The clock is already ticking in a sense for retailers, however, because as of October 2015, U.S. stores will have to switch to a new payment system that requires them to have EMV (EuroPay, MasterCard and Visa)-compatible POS terminals in what is known as the “liability shift.” Retailers that fail to adopt the new payment system by that deadline will assume responsibility for all fraudulent credit card transactions.

“The fact is as of October 2015, EMV, the credit card consortium, has said that the entity with the lesser technology is going to be liable for fraud if it’s committed with a credit card,” explained Mitchell. “So, if someone were skimming numbers off of a magnetic stripe card and if something were to happen and information was stolen, then there is what they call the liability shift. If a retailer has the ability to accept a chip card and a magnetic card is presented to them, because the bank hasn’t supplied their customer with a chip card then the bank is going to be liable, but if the retailer is presented with a chip card and the don’t have the chip reader, then the retailer is going to be liable.”

As a result, Mitchell said that his company has seen more and more retailers start to make the switch to chip and PIN, but there is much work left to be done. Of the 20 million retail locations that must convert to chip and PIN by the deadline, only 1.5 million will have that capability by the end of this year and of that 1.5 million, only 10 percent will have chip and PIN technology enabled during the holiday shopping season.

“What you see (among stores that have deployed chip and PIN) is it’s either a result of some breach that’s taken place, as is the case with Target and Home Depot, or because companies are taking a leadership role like Wal-Mart and Sam’s Club in terms of deploying these devices, but overall there hasn’t been a tremendous number of (chip and PIN) devices deployed,” said Mitchell.  

For some retailers, Mitchell said the cost of making the necessary infrastructure upgrades may be more than what they would expect to incur in fraud liability and will therefor delay making the switch. On the other hand, Mitchell also said that there are also not that many chip cards in the U.S. market yet, which could explain why some stores have not enabled the reader technology they have on hand.  

“Part of it is expense and part of it is demand,” Mitchell said of the relatively small number of retailers that have implemented chip and PIN ahead of the holiday shopping season. “Obviously, if they can defer expenses into 2015 that’s probably preferable, but is the demand there? Are there enough cards to warrant that (implementation)?”

For example, Mitchell said his company recently helped a convenience store chain on the East Coast install payment terminals capable of reading both chip and PIN and contactless payment transactions, but they have yet to turn them on because there is not enough demand from consumers.  

Not everyone believes migrating to chip and PIN will be the silver bullet that some people are hoping for when it comes to reducing retail data breaches.

“I actually believe it is going to create more of a problem,” said Michael Bruemmer, vice president, Experian Data Breach Resolution group. “If you look back at healthcare when we first started getting into the shift from paper records to electronic records just that shift in technology created a lot of handoffs of data that opened up loss of data and data breaches.

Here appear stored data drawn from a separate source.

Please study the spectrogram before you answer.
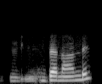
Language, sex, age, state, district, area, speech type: Telugu, male, 18-30, Telangana, Ranga Reddy, rural, conversation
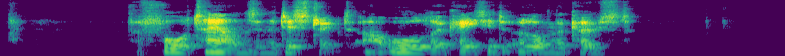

The same thing is going to happen here when you go from magstripe to chip and PIN.”

Additionally, because the liability shift date has been announced for some time, Bruemmer said that criminals have been planning and practicing ways to beat the safeguards chip and PIN are expected to provide.   

“Even though it is the new shiny object, (criminals) have been working on it for a while,” Bruemmer added.